A dental crown is a cap that imitates a tooth and snugly fits over your whole tooth. Before gluing your new crown, a dentist may scrape off some enamel to guarantee a correct fit. Crowns are frequently required to address dental decay, discoloration, tooth fracture repair, bruxism, and issues with previous fillings. In addition, dental crowns can connect dental bridges in cases where a patient is missing teeth, strengthen weak teeth following root canal surgery, and create a natural-looking new tooth following the implantation of dental implants.
Dental crowns come in different varieties.This gives you options, allowing you to discuss with your Meridian dentist the crown material you desire for your teeth. Below are the different crown types:
Ceramic crowns or porcelain crowns

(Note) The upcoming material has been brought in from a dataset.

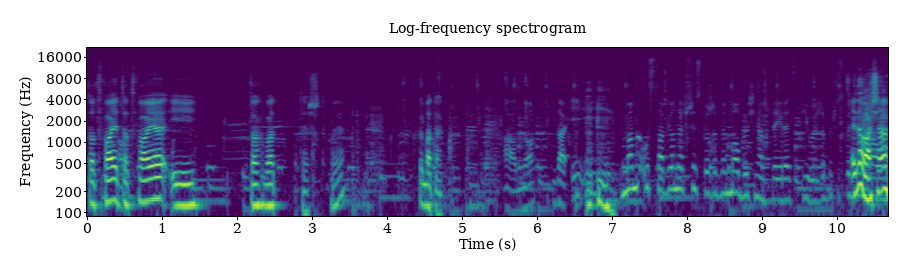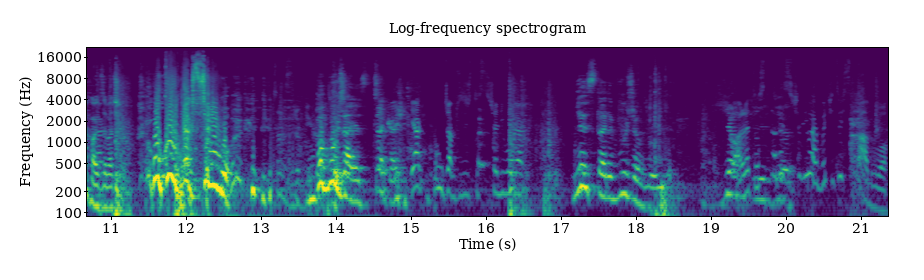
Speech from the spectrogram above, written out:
To twoje, to O. twoje i... To chyba też twoje? Chyba tak. A, no. Tak, i, i, mamy ustawione wszystko, żeby moby się nam tutaj respiły, żeby wszystko Ej, no właśnie, ale chodź, tak? zobaczymy. O kurde, jak strzeliło! Co ty zrobiłeś? Bo burza jest, czekaj. Jak burza, przecież to strzeliło jak... Nie, stary, burzą mnie. Ja Ale to stary strzeliło jakby ci coś spadło.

Porcelain or all-ceramic crowns most closely resemble tooth enamel compared to other types. They are also an excellent option if you are allergic to metals. Dental lab workers employ a variety of ingredients for the creation of ceramic crowns, although zirconium dioxide is one of the most widely used. Zirconia crowns are more resilient and bear stronger stressesthan other ceramic crown varieties. Additionally, they don’t wear down the enamel on your opposing teeth.

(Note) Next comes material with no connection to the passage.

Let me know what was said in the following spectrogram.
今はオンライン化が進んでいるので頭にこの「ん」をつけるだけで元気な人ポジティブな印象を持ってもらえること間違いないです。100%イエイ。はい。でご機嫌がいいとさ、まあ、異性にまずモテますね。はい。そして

Gold, chromium, palladium, and nickel are some of the metals used to create dental crowns. Metal crowns are the hardest to wear out, need the least amount of enamel removal, and shatter or chip the least frequently. Additionally, they are resistant to chewing and biting forces.
PFM or porcelain-fused-to-metal crowns
Metal’s strength and porcelain’s natural appearance come together in porcelain-fused-to-metal (PFM) crowns. Your dentist can match the tint of these crowns to your natural teeth.PFM crowns have nearly the same lifespan as metal crowns and can repair teeth on the front and rear.
PFM crowns are strong, yet they have several disadvantages. For instance, with time, the porcelain coating can peel off and reveal the metal underlying. Furthermore, the enamel on your opposing teeth—the teeth that come into contact with your crown when your mouth is closed—may progressively deteriorate if you have PFM crowns.
Dentists frequently create temporary crowns with resin. Resin-based dental crowns are typically cheaper than other kinds of crowns. However, unlike porcelain-fused-to-metal (PFM) crowns, they are brittle and more prone to break. On average, they stay for three to five years.
Pressed ceramic crowns
There is a firm inner core to a pressed ceramic crown. These crowns are similar to PFM crowns but with a ceramic core rather than a metal one. An expert melts and pushes ceramic at a very high temperature in an oven to create this inner core. They then apply several porcelain layers. Pressed ceramic crowns replicate the translucency of natural tooth enamel, much like all-porcelain crowns do.The disadvantages of PFM crowns and pressed ceramic crowns are the same. With time, the ceramic layers may begin to chip away. They are ideal for front and back teeth.
Your particular oral health demands and personal preferences will determine which type of crown is best for you.